Yes. The million-dollar question that floods the minds of numerous corporations and consumers at the end of June once their crayon usage returns from a vibrant rainbow to a dull gray.
Pride 2020 put an extra emphasis on activism with the nationwide protests sparked by the inhumane killing of George Floyd. Putting the celebratory arm in the backseat so to speak, the Pride 2020 conversation focused on amplifying Queer and Trans People of Color (QTPOC) voices through the month of June, giving back to the pioneers who catalyzed the rights the queer community has today.
To continue this energy year-round, here is a list of QTPOC businesses, films, shows and musicians to continue supporting far and beyond the month of June.
On a local level for all you Seattleites out there, now that King County has entered the phase where haircuts are permitted, the only barbershop/salon you should be going to is Andro Barbershop. Short for androgynous, Andro is a queer black-owned barbershop made to be a safe space for those looking for a fresh cut with an at home feel. Fun fact, I found this shop on a literal rainy day a month into living in Seattle when I stumbled in because it was the only one open. They were recently looted and are currently taking donations to help pay for the costs.
On a national scale we love TomboyX, and not only because they are one of our clients. TomboyX has been a mission-driven company since day one, starting the business not because of their passion for fashion, but for their love for the queer community. Over the years they have given more than $100,00 to various queer causes and organizations, and continue to make products with the queer community at the forefront.
Just as 2019 was wrapping up, Haitian-Canadian DJ Kaytranada blessed us with his sophomore album “Bubba,” including the likes of Kali Uchis, Tinashe, and Pharrell Williams to name a few. According to Paper Magazine’s 2020 Pride cover series, “Bubba,” is a black dance album with an open invite to those who vibe to it. Phase 4 of reopening Washington is when we’ll finally get to re-friend our local bartenders and enjoy the comfort of spilled drinks and loud music. So, until then, study up on his past work to get the juices flowing.
Just this week, Netflix debuted Laverne Cox’s documentary “Disclosure” a film analyzing how Hollywood has portrayed trans people in media. In the past decade, shows like “Orange is the New Black” and “Pose” have increased trans representation. The film opens the conversation how every time there is an increase in visibility amongst a marginalized group, a spike in violence and legislative assault follows, as we saw earlier this month with Trump’s reversal of transgender health protection.
Also this month, season 2 of Ryan Murphy’s “Pose” made it on Netflix. “Pose” is a FX drama that tells the story of 1980s ball culture, and gained popularity for having the largest cast of transgender actors to ever appear as series regulars on a scripted show. The representation doesn’t stop on screen as members behind the scenes also reflect this diversity, which led to black and trans makeup artist Deja Smith to be nominated for an Emmy.
Currently on the forefront, cast member Indya Moore has been guiding the conversation around the intersectionality of being QTPOC amidst this national movement. She is raising thousands for the black trans community who she mentions is often left out of the Black Lives Matter conversation.
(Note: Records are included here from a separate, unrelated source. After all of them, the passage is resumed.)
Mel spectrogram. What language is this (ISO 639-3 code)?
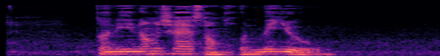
tha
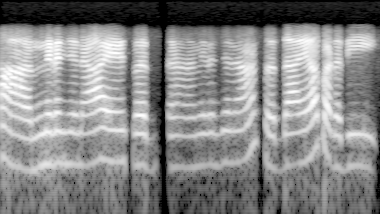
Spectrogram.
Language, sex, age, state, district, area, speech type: Sanskrit, female, 18-30, Kerala, Kozhikode, rural, conversation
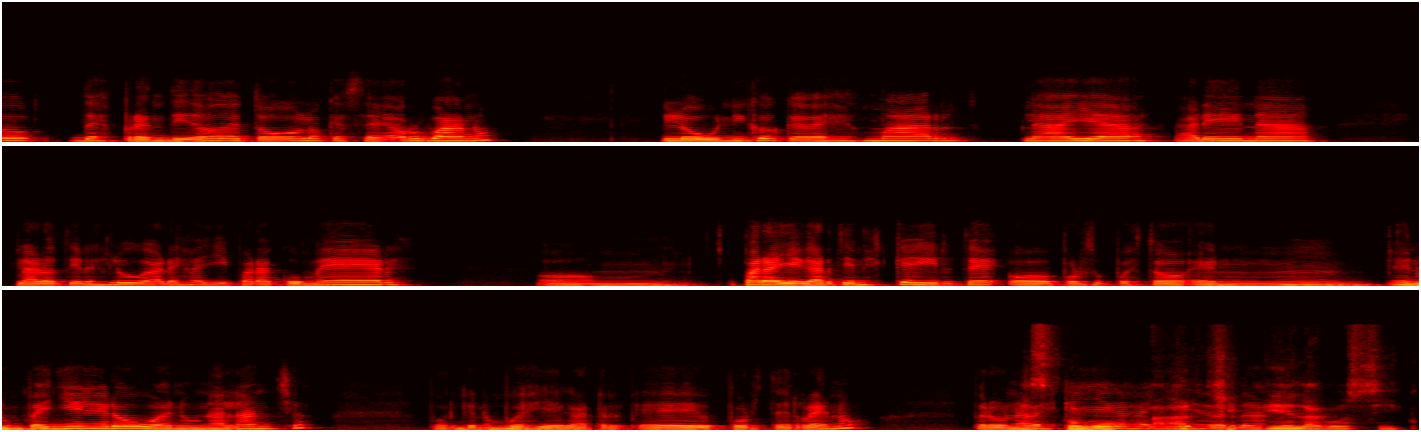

During July and beyond, amplify black and QTPOC voices. A little goes a long way, and it is never too late to start learning. Pride was always about the people and never about the corporations, and it’s time to do our part in maintaining that mission and living every color of the flag.